  • YouVisit gives a tour resembling a "souped-up Google Street View with an undergraduate narrator." The tours showcase major landmarks on the schools' campuses likely to be covered by in-person tours.
  • Other companies offer tours where a student must fill out a profile of their academic interests before being allowed to explore the school grounds. This information is sent to the school's admission's office, where a live admissions representative is available to offer suggestions to the student via headset or instant messaging based on the students' interests. The student can also fire back questions to the admissions representative about the school.

The following information is from the website Peterson's in an article entitled, "Ask the Experts: Campus Tour and College Visit" (
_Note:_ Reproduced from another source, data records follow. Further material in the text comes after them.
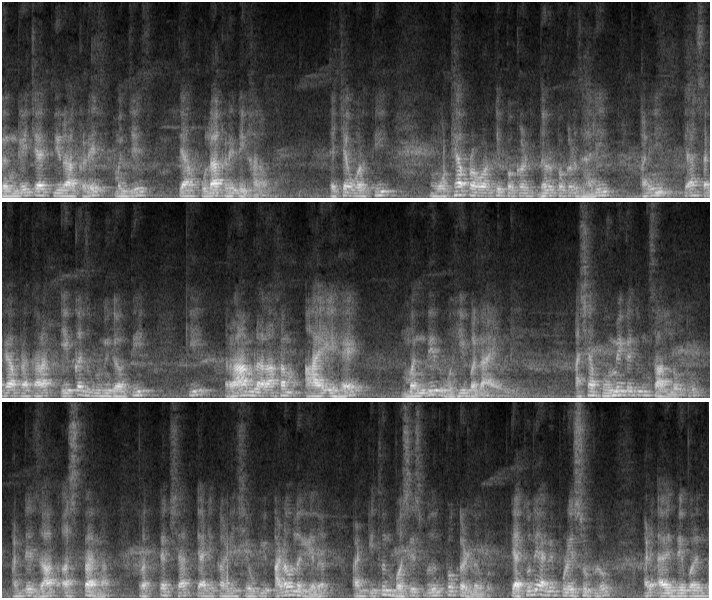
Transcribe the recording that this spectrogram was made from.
गंगेच्या तीराकडे म्हणजेच त्या पुलाकडे निघाला होता. त्याच्यावरती मोठ्या प्रमाणावरती पकड धरपकड झाली आणि त्या सगळ्या प्रकारात एकच भूमिका होती की राम हम आये है मंदिर वही बनायंगे अशा भूमिकेतून चाललो होतो आणि ते जात असताना प्रत्यक्षात त्या ठिकाणी शेवटी अडवलं गेलं आणि तिथून बसेसमधून पकडलं. त्यातूनही आम्ही पुढे सुटलो. आणि अयोध्येपर्यंत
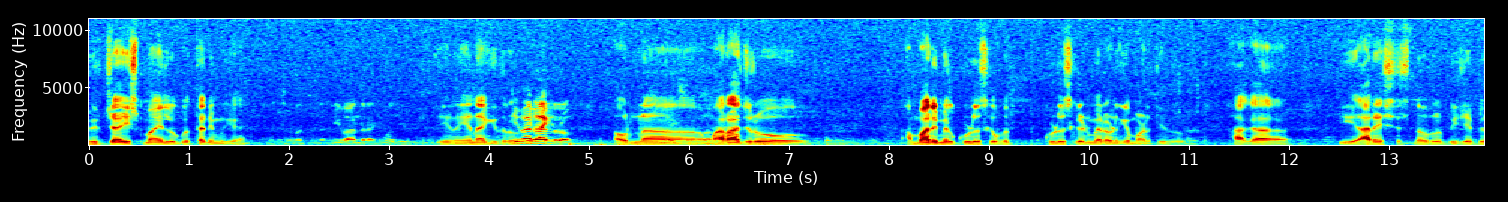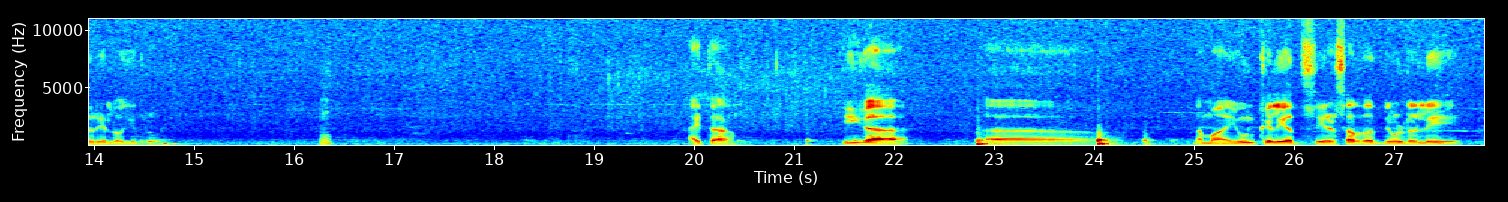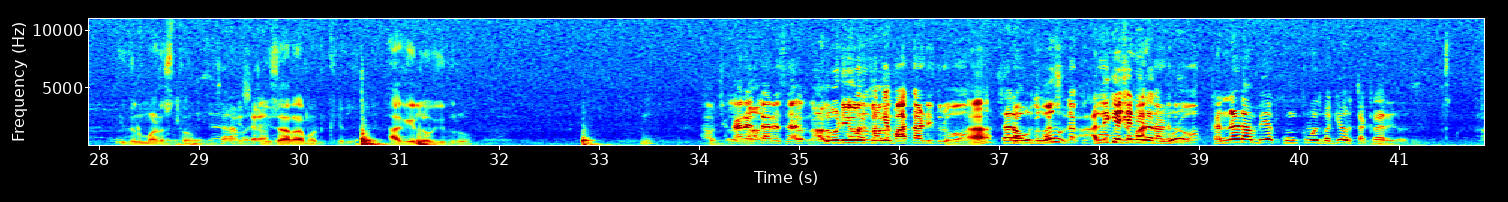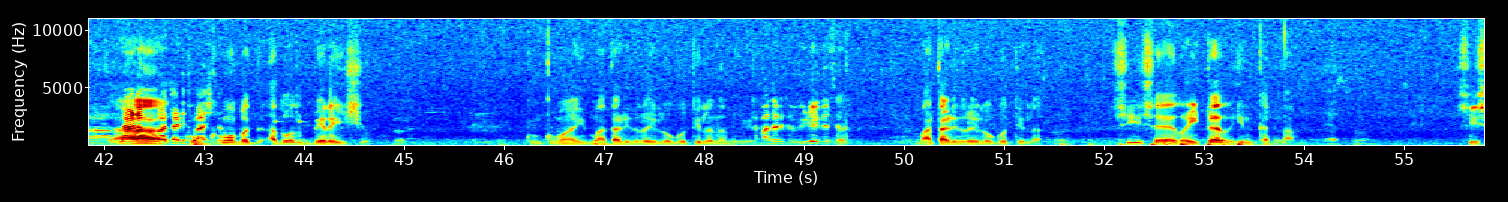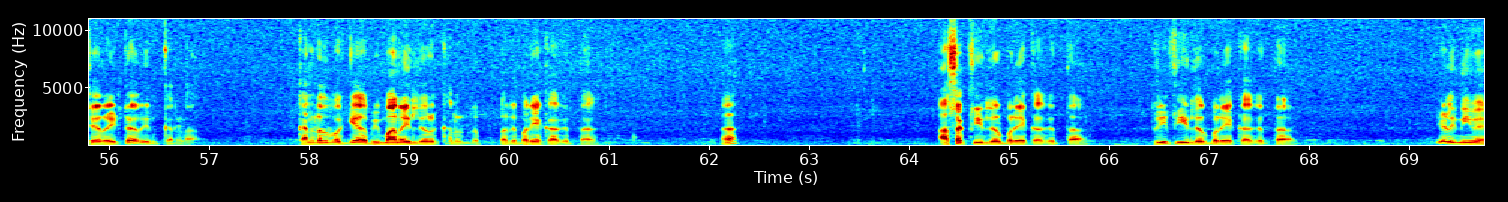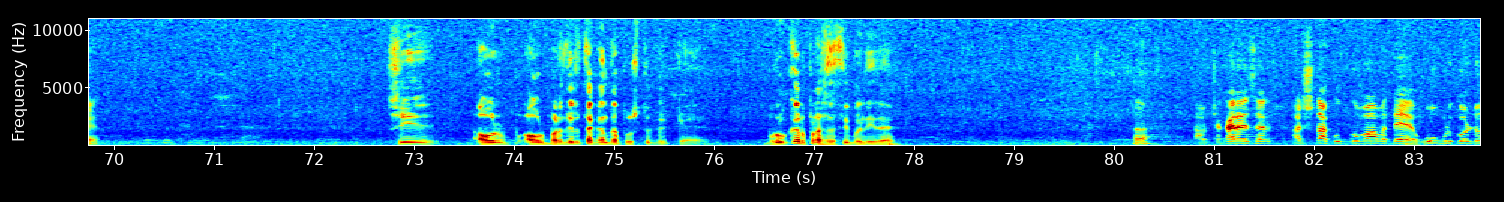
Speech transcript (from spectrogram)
ಮಿರ್ಜಾ ಇಸ್ಮಾಯಿಲ್ ಗೊತ್ತಾ ನಿಮಗೆ? ಏನು ಏನಾಗಿದ್ರು? ಅವ್ರನ್ನ ಮಹಾರಾಜರು ಅಂಬಾರಿ ಮೇಲೆ ಕುಳಿಸ್ಕೊ ಕುಳಿಸ್ಕೊಂಡು ಮೆರವಣಿಗೆ ಮಾಡ್ತಿದ್ರು. ಆಗ ಈ ಆರ್ ಎಸ್ ಎಸ್ನವರು ಬಿ ಜೆ ಪಿಯವರು ಎಲ್ಲಿ ಹೋಗಿದ್ರು? ಆಯ್ತಾ? ಈಗ ನಮ್ಮ ಇವನ್ ಕೈಲಿ ಹತ್ತು ಎರಡು ಸಾವಿರದ ಹದಿನೇಳರಲ್ಲಿ ಇದನ್ನು ಮಾಡಿಸ್ತಾವ ನಿಸಾರ್ ಅಹಮದ್ ಕೇಳಿ. ಹಾಗೆ ಇಲ್ಲಿ ಹೋಗಿದ್ರು. ಕನ್ನಡಾಂಬೆಯ ಕುಂಕುಮದ ಬಗ್ಗೆ ಅವ್ರ ತಕರಾರು ಇರೋದು. ಕುಂಕುಮ ಬದ್ ಅದು ಒಂದು ಬೇರೆ ಇಶ್ಯೂ ಕುಂಕುಮ ಇದು ಮಾತಾಡಿದ್ರು ಇಲ್ಲೋ ಗೊತ್ತಿಲ್ಲ ನನಗೆ. ಮಾತಾಡಿದ್ರು ವಿಡಿಯೋ ಇದೆ ಸರ್. ಮಾತಾಡಿದ್ರು ಇಲ್ಲೋ ಗೊತ್ತಿಲ್ಲ. She's a writer in Kannada. She's a writer in Kannada. ಕನ್ನಡದ ಬಗ್ಗೆ ಅಭಿಮಾನ ಇಲ್ಲದಿರೋ ಕನ್ನಡ ಬರೆಯೋಕ್ಕಾಗುತ್ತಾ? ಆಸಕ್ತಿ ಇಲ್ಲದವ್ರು ಬರೆಯೋಕ್ಕಾಗುತ್ತಾ? ಪ್ರೀತಿ ಇಲ್ಲದವ್ರು ಬರೆಯೋಕ್ಕಾಗುತ್ತಾ? ಹೇಳಿ ನೀವೇ. ಸಿ ಅವ್ರು ಅವ್ರು ಬರೆದಿರ್ತಕ್ಕಂಥ ಪುಸ್ತಕಕ್ಕೆ ಬ್ರೂಕರ್ ಪ್ರಶಸ್ತಿ ಬಂದಿದೆ. ಚಕಾರ ಸರ್, ಅರ್ಶಿನ ಕುಂಕುಮ ಮತ್ತೆ ಹೂ ಬಿಡ್ಕೊಂಡು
  • Parents and students are encouraged to visit several college campuses in the fall of junior year primarily to gain a sense of the different types of colleges and environments that are available. *Several companies offer programs to help families plan and execute campus visits, including:
  • Bring a notebook, workbook, binder, or journal in order to take notes during information sessions, write down immediate reactions to the campus, and list key additional questions you'll need to answer about the institution. You can also bring a disposable camera or video camera to interview tour guides and take photos.
  • At least one parent should try to accompany a student on at least some of the visits he or she makes to colleges. The key is to allow students to take the lead in campus visits, and to let them offer the first responses to any given place. It's OK to disagree about colleges, and to discuss varying viewpoints. The ensuing conversation can help a student continue to define what the best environment will be for him or herself.
  • You need to ask a question, or preferably more than one, that relates to your particular areas of interest. If you are certain you want to be an engineer, then you should ask a question about what it's like to major in engineering at the college. If you are thinking you'll be a recruited athlete, you might want to ask what it's like to be an intercollegiate athlete on campus.
  • On a first visit, you should spend about two to three hours on campus. That allows for about an hour for the campus tour and another 45 minutes or so for an information session. Usually the info session is conducted by an admission officer, and the tour given by a student. If you are able, you might consider another hour for strolling around campus, eating lunch on or nearby the campus, and walking or driving around the outside of the campus area.
  • Two colleges in a day is reasonable, one more if they are close together. Four or five in one cluster in a couple of days is manageable. Seeing ten in one bunch is usually overwhelming. We like students to see between six and sixteen colleges over the course of their admissions exploration. Sometimes, you'll want to see a college twice prior to committing Early Decision, and certainly prior to enrolling.
  • One very important recommendation: do not commit to attending a college in the spring of your senior year until and unless you have visited the campus.

Copyright 2013 America Now. All rights reserved.